Why not take the easy route and let Linux Mint do all the partitioning and installation automatically.

Yes, Timeshift is easy to set up. (It must be if I can do it.) The default schedule of how many snapshots to keep may be considered excessive by some, but you can alter it to suit your requirements and disc space.
Cliff Coggin
Mint 18.3 Cinnamon

User avatar
BG405
Level 7
Level 7
Posts: 1884
Joined: Fri Mar 11, 2016 3:09 pm
Location: England

Re: Partitioning options when installing Mint. Suggested settings?

Post by BG405 » Sun Feb 24, 2019 6:02 pm

Sorry for another belated response; there'll be a few as I've been otherwise occupied.

My suggestion (following my usual partitioning scheme & modified to suit your intended usage) is as follows, using GParted to set up the partitions:
  • If this is a UEFI install, a 128MB partition labelled EFI; FAT32
  • For Root (/) ~25GB is usually sufficient, unless you are planning on installing a lot of software (which from your OP it seems so, in which case 50GB should be more than sufficient); ext4
  • At the end of the drive space, I'd suggest 18GB in case you need to use Hibernate, as this will allow for overheads too (system state, etc.; someone please correct me if I'm wrong on this!), if you use a lot of the RAM .. it can be changed later if needed; Linux Swap
  • Between / and swap, either create a /home partition occupying the entire remaining space OR a 25GB /home followed by /data filling the remainder (I'd probably go for the former to make things easier); ext4
Apply changes, close GParted. Then, when you open the installer, select "Something Else":
  • If a UEFI install, you'd set the 128MB partition as "EFI System Partition"
  • Set the mountpoint for / accordingly; make sure it's set as ext4 and set the checkbox to "Format"
  • Same for /home (and if you choose to create one, for /data too). First install, check "Format"; for reinstalls leave the box(es) unchecked to preserve your data
  • Set the swap partition you created as swap; check "Format" for this too
For UEFI, the bootloader should be set to the EFI partition (/dev/sda1, usually); for legacy it's dev/sda assuming yours is shown as sda, which again it usually is on a single-drive system.
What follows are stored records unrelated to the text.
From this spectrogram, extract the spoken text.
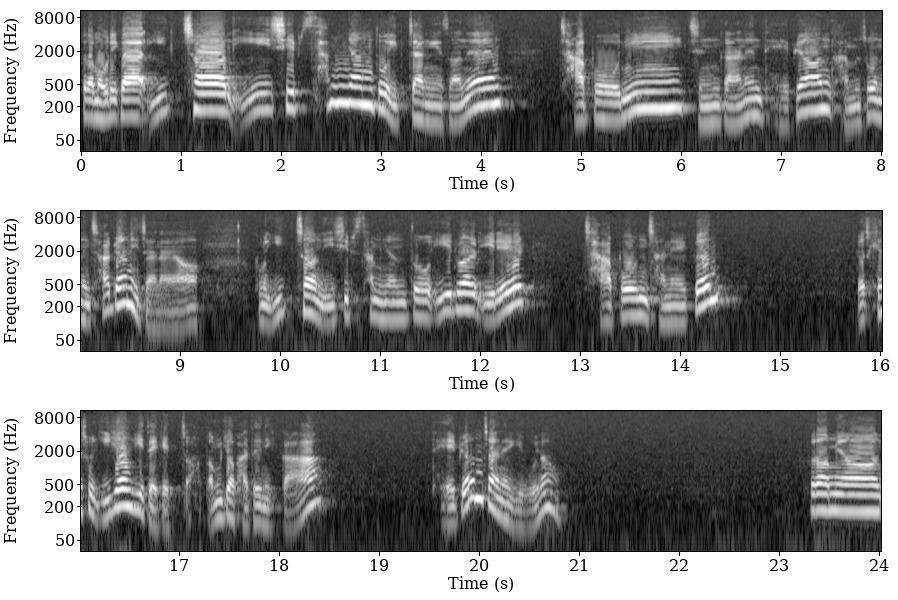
그러면 우리가 2023년도 입장에서는 자본이 증가는 대변, 감소는 차변이잖아요. 그럼 2023년도 1월 1일 자본 잔액은 계속 2억이 되겠죠. 넘겨받으니까. 대변 잔액이고요. 그러면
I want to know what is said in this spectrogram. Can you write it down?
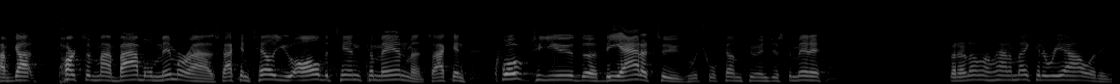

Note you might need to change ownership of /data to yourself; it gets allocated to the root (administrator) account by default (might not be the case with current Mint versions). Also note, AFAIK, it's not shown as an option in the drop-down selection so you'd have to manually type e.g. "/mnt/data" in the Mountpoint box, omitting the quotes. I just use "/data" (also use uppercase on mine, which is entirely up to you).

You can check whether you have booted in UEFI or Legacy (BIOS) with this Terminal command:

Code: Select all

[ -d /sys/firmware/efi ] && echo UEFI || echo BIOS
It would also be helpful to post the output of command inxi -Fxz; paste in reply then highlight the pasted text & press the [</>] button above the reply window.

Hope this helps .. and hope I've not made a boo-boo anywhere as tend to go through these settings without really thinking about them .. :mrgreen:
Dell Inspiron 1525 - LM17.3 CE 64-------------------Lenovo T440 4GB - Manjaro KDE, LM17.3 KDE 32
Toshiba NB250 - Manjaro KDE------------------------K7S5A AMD 1.2GHz - LM17.3 Xfce 32 & WinXP-Pro
Acer Aspire E11 ES1-111M - LM18.2 KDE 64 ----Dell PII 350 64MB - Puppy 4.3 & Win98-SE

Minto2019
Level 1
Level 1
Posts: 25
Joined: Mon Jan 21, 2019 1:51 am

Re: Partitioning options when installing Mint. Suggested settings?

Post by Minto2019 » Sat Jun 01, 2019 2:13 am

BG405 wrote:
Sun Feb 24, 2019 6:02 pm

My suggestion (following my usual partitioning scheme & modified to suit your intended usage) is as follows, using GParted to set up the partitions:
I'm replying to your post as a bookmark, as I haven't checked my Notifications for ages. However, seeing as I am still having issues installing Mint (see my latest thread, below), I'll have to leave for some much later time...when I've got an external drive to use, which may prove more successful than my attempts to install on to my SSD drive on my PC...which is a different one to my main SSD, which is what I run Windows 10 on.

viewtopic.php?f=90&t=294016

My second last reply (both dated for today) in that thread pretty much says that that is my proposal to see if I can find a workaround to my failure to install Mint 19.1.

Post Reply

Return to “Installation & Boot”